Try it: From the line that holds "Here's a spectrogram" to the last line of the data, copy everything exactly; leave out all the rest.

Data under study:
────────────────

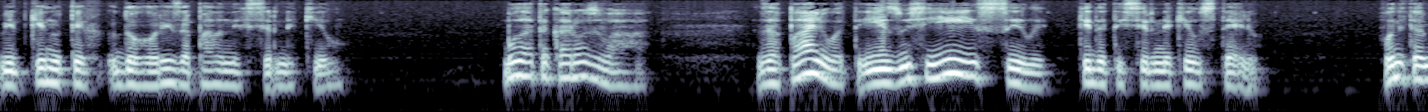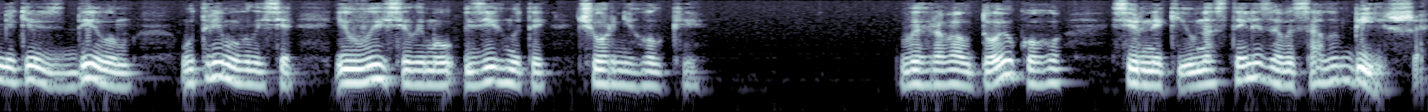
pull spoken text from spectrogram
відкинутих догори запалених сірників. Була така розвага запалювати і з усієї сили кидати сірники в стелю. Вони там якимось дивом утримувалися і висіли, мов зігнути чорні голки. Вигравав той, у кого сірників на стелі зависало більше.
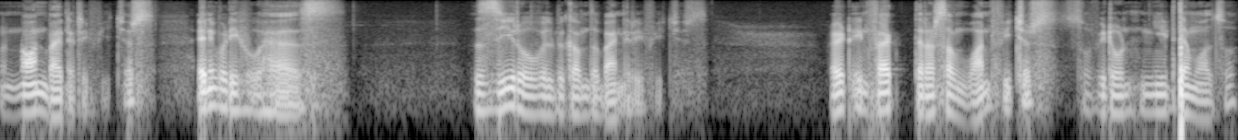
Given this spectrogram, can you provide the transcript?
non-binary features anybody who has 0 will become the binary features. Right? In fact there are some one features so we don't need them also.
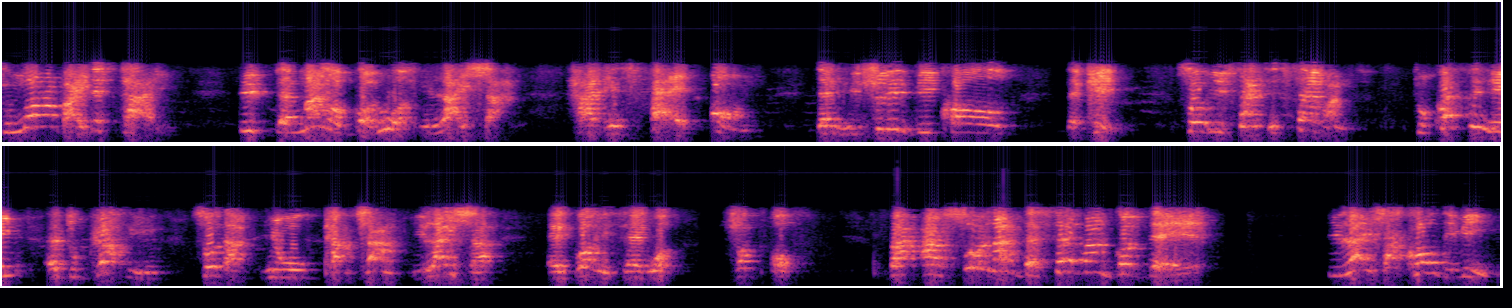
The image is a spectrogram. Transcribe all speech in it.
tomorrow by this time, if the man of God who was Elisha had his head on, then he shouldn't be called the king. So he sent his servant to question him and to grab him so that he will capture Elisha and got his head what? Chopped off. But as soon as the servant got there, Elisha called him in.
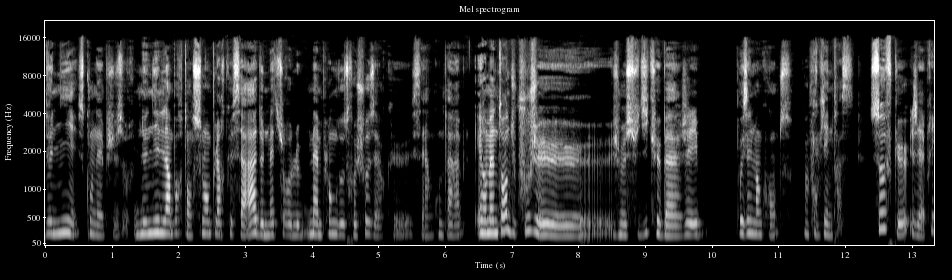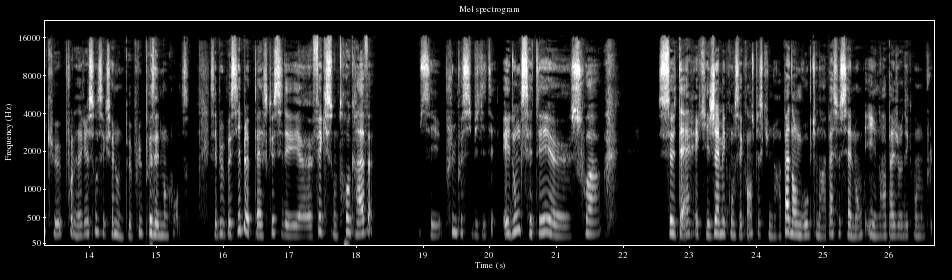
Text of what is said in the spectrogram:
de nier ce qu'on a pu vivre, de nier l'importance, l'ampleur que ça a, de le mettre sur le même plan que d'autres choses alors que c'est incomparable. Et en même temps, du coup, je, je me suis dit que bah j'allais poser une main courante pour qu'il y ait une trace. Sauf que j'ai appris que pour les agressions sexuelles, on ne peut plus poser de main courante. C'est plus possible parce que c'est des euh, faits qui sont trop graves. C'est plus une possibilité. Et donc c'était euh, soit se taire et qu'il n'y ait jamais de conséquences parce qu'il n'y aura pas dans le groupe, il n'y en aura pas socialement et il n'y en aura pas juridiquement non plus.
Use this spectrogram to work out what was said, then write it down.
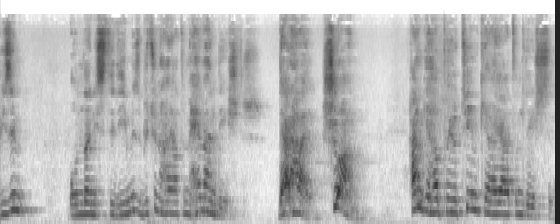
bizim ondan istediğimiz bütün hayatımı hemen değiştir. Derhal, şu an. Hangi hapı yutayım ki hayatım değişsin?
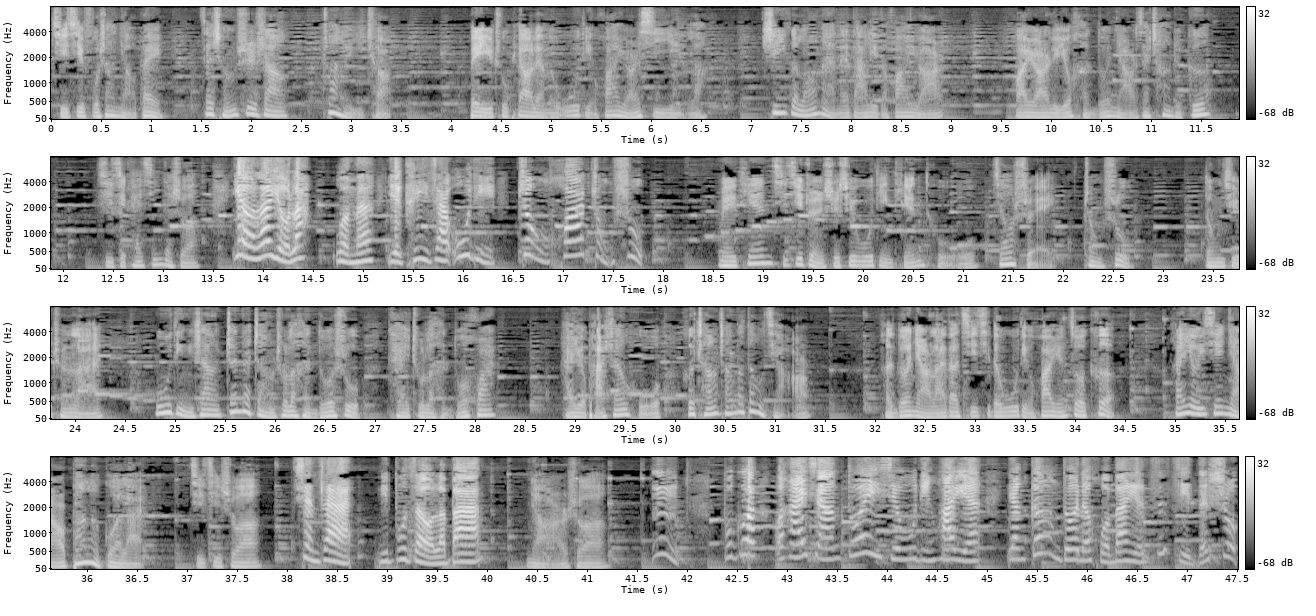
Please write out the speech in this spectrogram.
琪琪扶上鸟背，在城市上转了一圈，被一处漂亮的屋顶花园吸引了。是一个老奶奶打理的花园，花园里有很多鸟在唱着歌。琪琪开心地说：“有了，有了，我们也可以在屋顶种花种树。”每天，琪琪准时去屋顶填土、浇水、种树。冬去春来。屋顶上真的长出了很多树，开出了很多花，还有爬山虎和长长的豆角。很多鸟来到琪琪的屋顶花园做客，还有一些鸟搬了过来。琪琪说：“现在你不走了吧？”鸟儿说：“嗯，不过我还想多一些屋顶花园，让更多的伙伴有自己的树。”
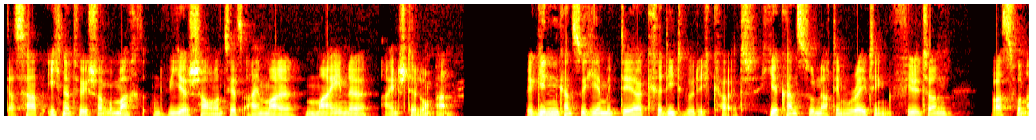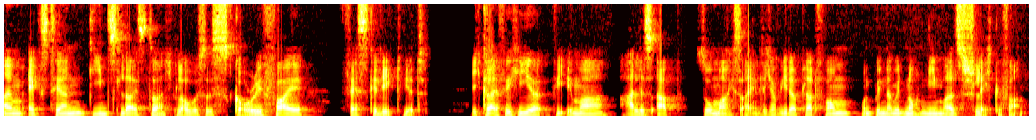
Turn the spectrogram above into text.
Das habe ich natürlich schon gemacht und wir schauen uns jetzt einmal meine Einstellung an. Beginnen kannst du hier mit der Kreditwürdigkeit. Hier kannst du nach dem Rating filtern, was von einem externen Dienstleister, ich glaube es ist Scorify, festgelegt wird. Ich greife hier wie immer alles ab. So mache ich es eigentlich auf jeder Plattform und bin damit noch niemals schlecht gefahren.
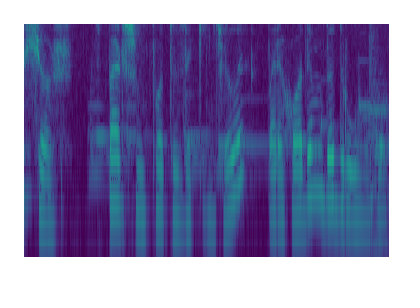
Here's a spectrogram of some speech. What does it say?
Ну що ж, з першим фото закінчили, переходимо до другого.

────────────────

Your response:
Here's a spectrogram of some speech. What does it say?
Ну що ж, з першим фото закінчили, переходимо до другого.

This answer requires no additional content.